INPUT MATERIAL —
○ ○ ○
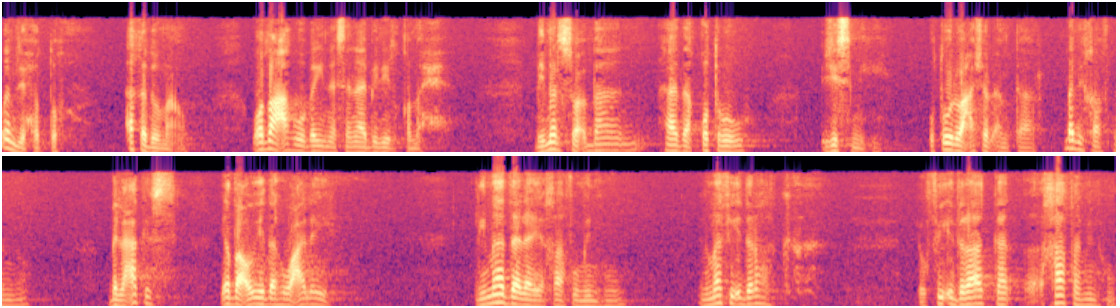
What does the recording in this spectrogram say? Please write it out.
وين بده يحطه؟ أخذه معه. وضعه بين سنابل القمح. بمر ثعبان هذا قطر جسمه وطوله عشر أمتار. ما بيخاف منه. بالعكس يضع يده عليه. لماذا لا يخاف منه؟ لأنه ما في إدراك. لو في إدراك خاف منه.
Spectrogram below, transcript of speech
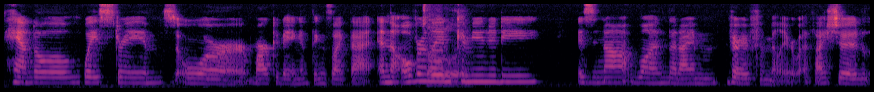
handle waste streams or marketing and things like that. And the overland Totally. community is not one that I'm very familiar with. I should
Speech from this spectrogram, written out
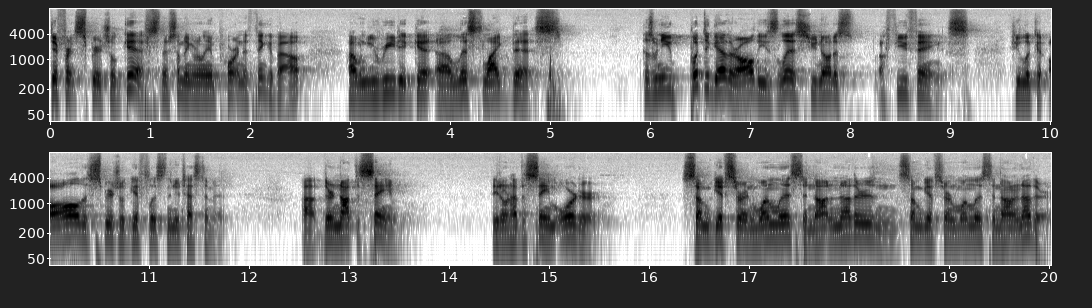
different spiritual gifts. There's something really important to think about uh, when you read a, get a list like this. Because when you put together all these lists, you notice a few things. If you look at all the spiritual gift lists in the New Testament, uh, they're not the same. They don't have the same order. Some gifts are in one list and not another, and some gifts are in one list and not another.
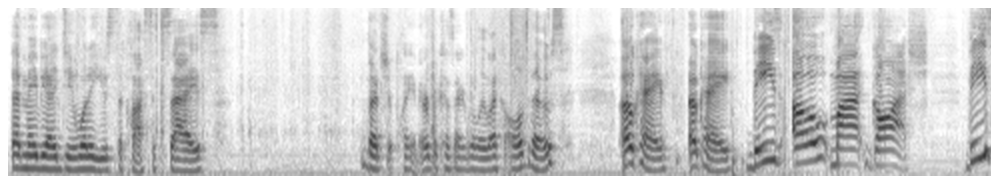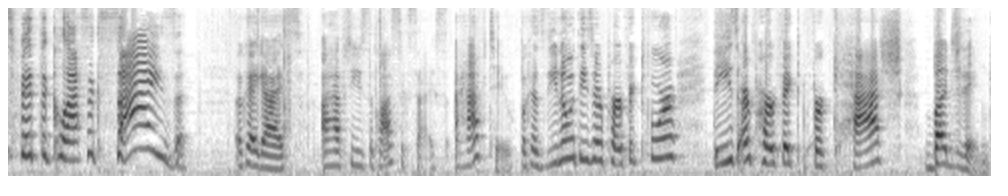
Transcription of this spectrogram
that maybe I do want to use the classic size budget planner because I really like all of those. Okay, okay. These, oh my gosh. These fit the classic size. Okay, guys. I have to use the classic size. I have to. Because do you know what these are perfect for? These are perfect for cash budgeting.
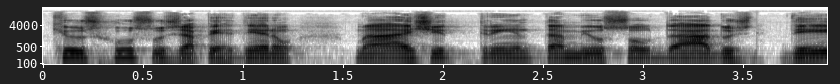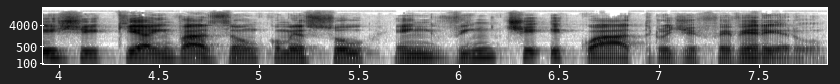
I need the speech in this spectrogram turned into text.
que os russos já perderam mais de 30 mil soldados desde que a invasão começou em 24 de fevereiro.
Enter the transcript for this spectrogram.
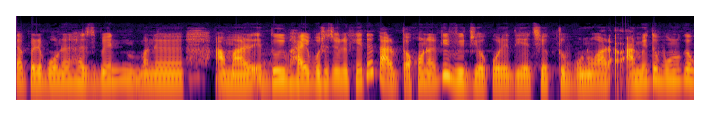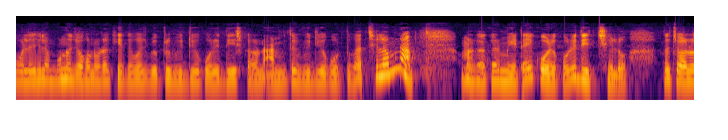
তারপরে বোনের হাজবেন্ড মানে আমার দুই ভাই বসেছিল খেতে, তার তখন আর কি ভিডিও করে দিয়েছে একটু বুনু। আর আমি তো বুনুকে বলেছিলাম, বুনু, যখন ওরা খেতে বসবে একটু ভিডিও করে দিস, কারণ আমি তো ভিডিও করতে পারছিলাম না। আমার কাকার মেয়েটাই করে করে দিচ্ছিল। তো চলো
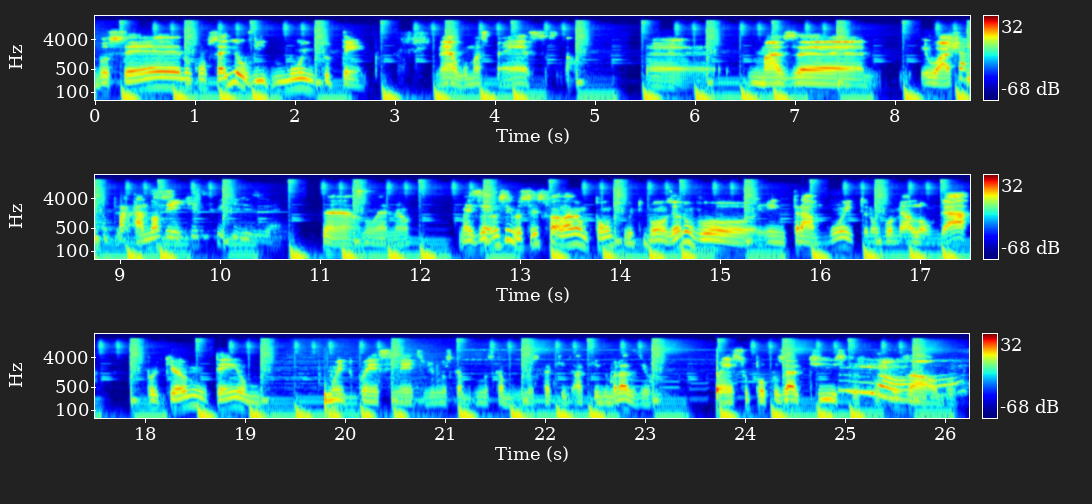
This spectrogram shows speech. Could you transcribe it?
você não consegue ouvir muito tempo, né? Algumas peças e tal. É, mas é, eu acho Chato que pra a nossa... isso que eu quis dizer. Não, não é não. Mas é, assim, vocês falaram pontos muito bons. Eu não vou entrar muito, não vou me alongar, porque eu não tenho muito conhecimento de música, música, música aqui, aqui do Brasil. Conheço poucos artistas, poucos álbuns.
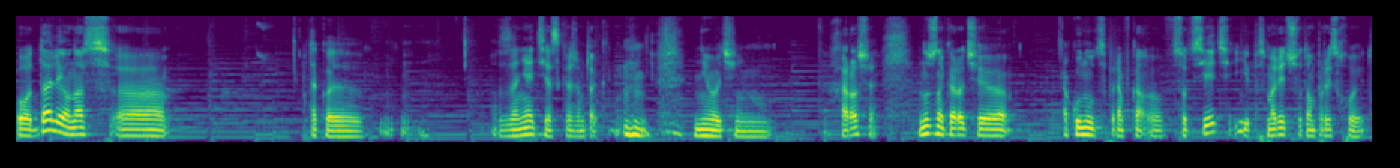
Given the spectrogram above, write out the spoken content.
Вот, далее у нас э, такое занятие, скажем так, не очень хорошее. Нужно, короче, окунуться прям в, в соцсеть и посмотреть, что там происходит.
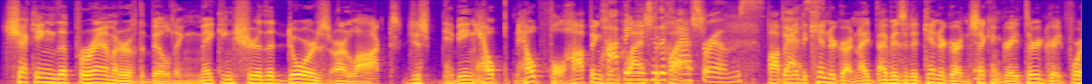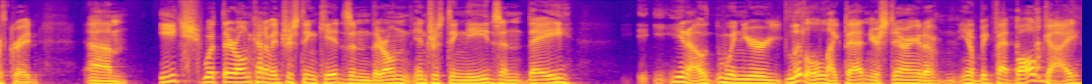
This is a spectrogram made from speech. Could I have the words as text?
checking the parameter of the building, making sure the doors are locked, just being help helpful, hopping popping from class into to the class, classrooms, popping yes. into kindergarten. I, I, visited kindergarten, second grade, third grade, fourth grade. Um, each with their own kind of interesting kids and their own interesting needs, and they you know, when you're little like that and you're staring at a you know big fat bald guy,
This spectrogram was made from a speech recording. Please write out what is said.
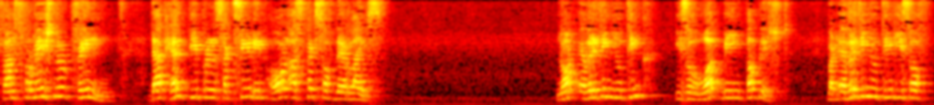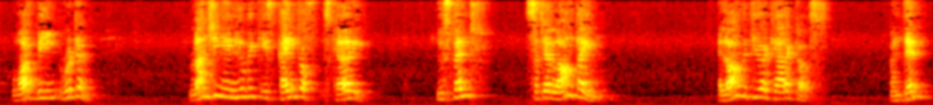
transformational training that help people succeed in all aspects of their lives. Not everything you think is of work being published, but everything you think is of work being written. Launching a new book is kind of scary. You spend such a long time along with your characters, and then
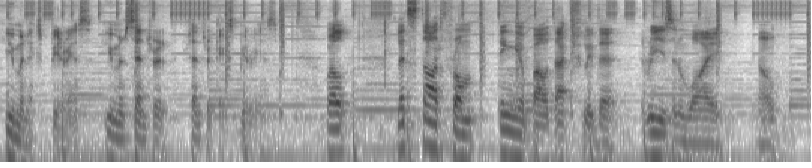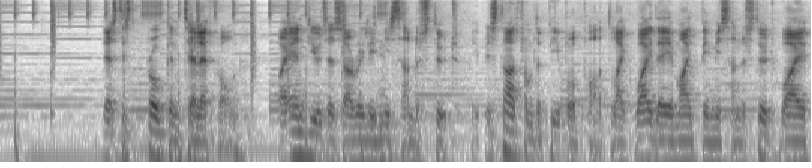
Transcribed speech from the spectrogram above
human experience, human-centric centric experience? Well, let's start from thinking about actually the, the reason why, you know, there's this broken telephone why end users are really misunderstood. If we start from the people part, like why they might be misunderstood, why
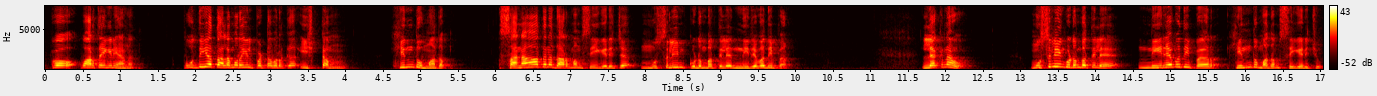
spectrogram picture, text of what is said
അപ്പോൾ വാർത്ത എങ്ങനെയാണ് പുതിയ തലമുറയിൽപ്പെട്ടവർക്ക് ഇഷ്ടം ഹിന്ദു മതം. സനാതന ധർമ്മം സ്വീകരിച്ച് മുസ്ലിം കുടുംബത്തിലെ നിരവധി പേർ. ലക്നൗ. മുസ്ലിം കുടുംബത്തിലെ നിരവധി പേർ ഹിന്ദു മതം സ്വീകരിച്ചു.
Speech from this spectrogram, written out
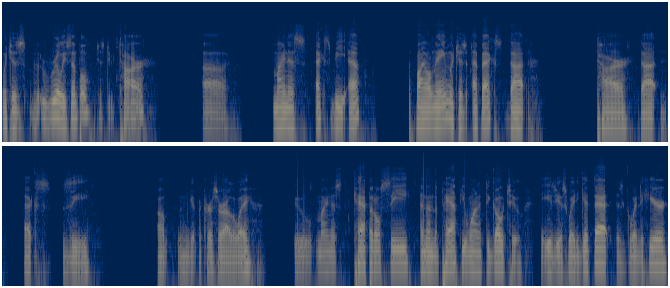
which is really simple. Just do tar uh, minus xbf, the file name, which is fx dot tar dot xz. Oh, get my cursor out of the way. Do minus capital C and then the path you want it to go to. The easiest way to get that is go into here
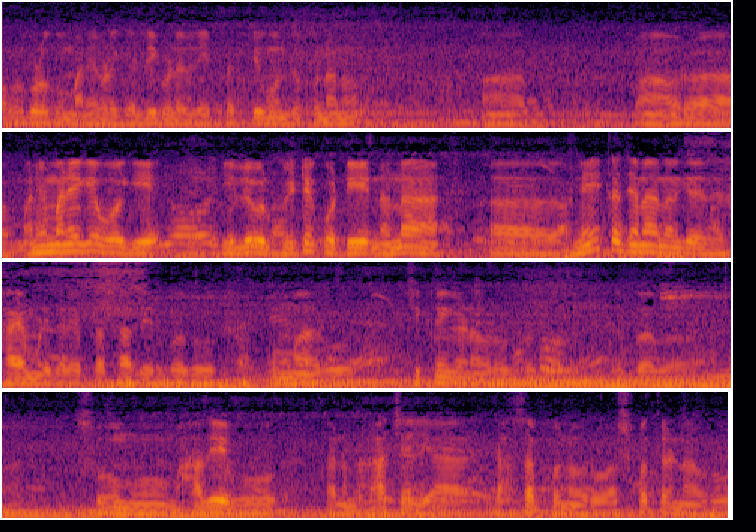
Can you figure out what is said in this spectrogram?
ಅವ್ರಗಳಿಗೂ ಮನೆಗಳಿಗೆ, ಗಲ್ಲಿಗಳಲ್ಲಿ ಪ್ರತಿಯೊಂದಕ್ಕೂ ನಾನು ಅವರ ಮನೆ ಮನೆಗೆ ಹೋಗಿ ಇಲ್ಲಿ ಭೇಟಿ ಕೊಟ್ಟು ನನ್ನ ಅನೇಕ ಜನ ನನಗೆ ಸಹಾಯ ಮಾಡಿದ್ದಾರೆ. ಪ್ರಸಾದ್ ಇರ್ಬೋದು, ಕುಮಾರು ಚಿಕ್ಕನಿಗಣ್ಣವರು ಇರ್ಬೋದು ನಮ್ಮ ಸೋಮು, ಮಹಾದೇವು ನಮ್ಮ ರಾಚಯ್ಯ, ದಾಸಪ್ಪನವರು, ಅಶ್ವತ್ಥಣ್ಣವರು,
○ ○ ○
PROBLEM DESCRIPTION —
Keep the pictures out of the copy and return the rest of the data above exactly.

OUTPUT OF THE EXERCISE —
What does the recording in this spectrogram say? Please write it out.
وين بده يحطه؟ أخذه معه. وضعه بين سنابل القمح. بمر ثعبان هذا قطر جسمه وطوله عشر أمتار. ما بيخاف منه. بالعكس يضع يده عليه. لماذا لا يخاف منه؟ لأنه ما في إدراك. لو في إدراك خاف منه.
Spectrogram below, transcript of speech
handle waste streams or marketing and things like that. And the overland Totally. community is not one that I'm very familiar with. I should
Speech from this spectrogram, written out
different spiritual gifts. There's something really important to think about uh, when you read a, get a list like this. Because when you put together all these lists, you notice a few things. If you look at all the spiritual gift lists in the New Testament, uh, they're not the same. They don't have the same order. Some gifts are in one list and not another, and some gifts are in one list and not another.
Transcription of this spectrogram
that maybe I do want to use the classic size budget planner because I really like all of those. Okay, okay. These, oh my gosh. These fit the classic size. Okay, guys. I have to use the classic size. I have to. Because do you know what these are perfect for? These are perfect for cash budgeting.
I need the speech in this spectrogram turned into text.
que os russos já perderam mais de 30 mil soldados desde que a invasão começou em 24 de fevereiro.
Enter the transcript for this spectrogram.
তারপরে বোনের হাজবেন্ড মানে আমার দুই ভাই বসেছিল খেতে, তার তখন আর কি ভিডিও করে দিয়েছে একটু বুনু। আর আমি তো বুনুকে বলেছিলাম, বুনু, যখন ওরা খেতে বসবে একটু ভিডিও করে দিস, কারণ আমি তো ভিডিও করতে পারছিলাম না। আমার কাকার মেয়েটাই করে করে দিচ্ছিল। তো চলো
This spectrogram shows speech. Could you transcribe it?
você não consegue ouvir muito tempo, né? Algumas peças e tal. É, mas é, eu acho Chato que pra a nossa... isso que eu quis dizer. Não, não é não. Mas é, assim, vocês falaram pontos muito bons. Eu não vou entrar muito, não vou me alongar, porque eu não tenho muito conhecimento de música, música, música aqui, aqui do Brasil. Conheço poucos artistas, poucos álbuns.
Given the spectrogram above, write out the spoken content.
Вот, далее у нас э, такое занятие, скажем так, не очень хорошее. Нужно, короче, окунуться прям в, в соцсеть и посмотреть, что там происходит.
This is a spectrogram made from speech. Could I have the words as text?
checking the parameter of the building, making sure the doors are locked, just being help helpful, hopping popping from class into to the class, classrooms, popping yes. into kindergarten. I, I, visited kindergarten, second grade, third grade, fourth grade. Um, each with their own kind of interesting kids and their own interesting needs, and they you know, when you're little like that and you're staring at a you know big fat bald guy,
This spectrogram was made from a speech recording. Please write out what is said.
transformational training that help people succeed in all aspects of their lives. Not everything you think is of work being published, but everything you think is of work being written. Launching a new book is kind of scary. You spend such a long time along with your characters, and then
Transcribed speech from the spectrogram above
human experience, human-centric centric experience? Well, let's start from thinking about actually the, the reason why, you know, there's this broken telephone why end users are really misunderstood. If we start from the people part, like why they might be misunderstood, why
spectrogram picture, text of what is said
അപ്പോൾ വാർത്ത എങ്ങനെയാണ് പുതിയ തലമുറയിൽപ്പെട്ടവർക്ക് ഇഷ്ടം ഹിന്ദു മതം. സനാതന ധർമ്മം സ്വീകരിച്ച് മുസ്ലിം കുടുംബത്തിലെ നിരവധി പേർ. ലക്നൗ. മുസ്ലിം കുടുംബത്തിലെ നിരവധി പേർ ഹിന്ദു മതം സ്വീകരിച്ചു.
Speech from this spectrogram, written out
which is really simple. Just do tar uh, minus xbf, the file name, which is fx dot tar dot xz. Oh, get my cursor out of the way. Do minus capital C and then the path you want it to go to. The easiest way to get that is go into here
Can you figure out what is said in this spectrogram?
ಅವ್ರಗಳಿಗೂ ಮನೆಗಳಿಗೆ, ಗಲ್ಲಿಗಳಲ್ಲಿ ಪ್ರತಿಯೊಂದಕ್ಕೂ ನಾನು ಅವರ ಮನೆ ಮನೆಗೆ ಹೋಗಿ ಇಲ್ಲಿ ಭೇಟಿ ಕೊಟ್ಟು ನನ್ನ ಅನೇಕ ಜನ ನನಗೆ ಸಹಾಯ ಮಾಡಿದ್ದಾರೆ. ಪ್ರಸಾದ್ ಇರ್ಬೋದು, ಕುಮಾರು ಚಿಕ್ಕನಿಗಣ್ಣವರು ಇರ್ಬೋದು ನಮ್ಮ ಸೋಮು, ಮಹಾದೇವು ನಮ್ಮ ರಾಚಯ್ಯ, ದಾಸಪ್ಪನವರು, ಅಶ್ವತ್ಥಣ್ಣವರು,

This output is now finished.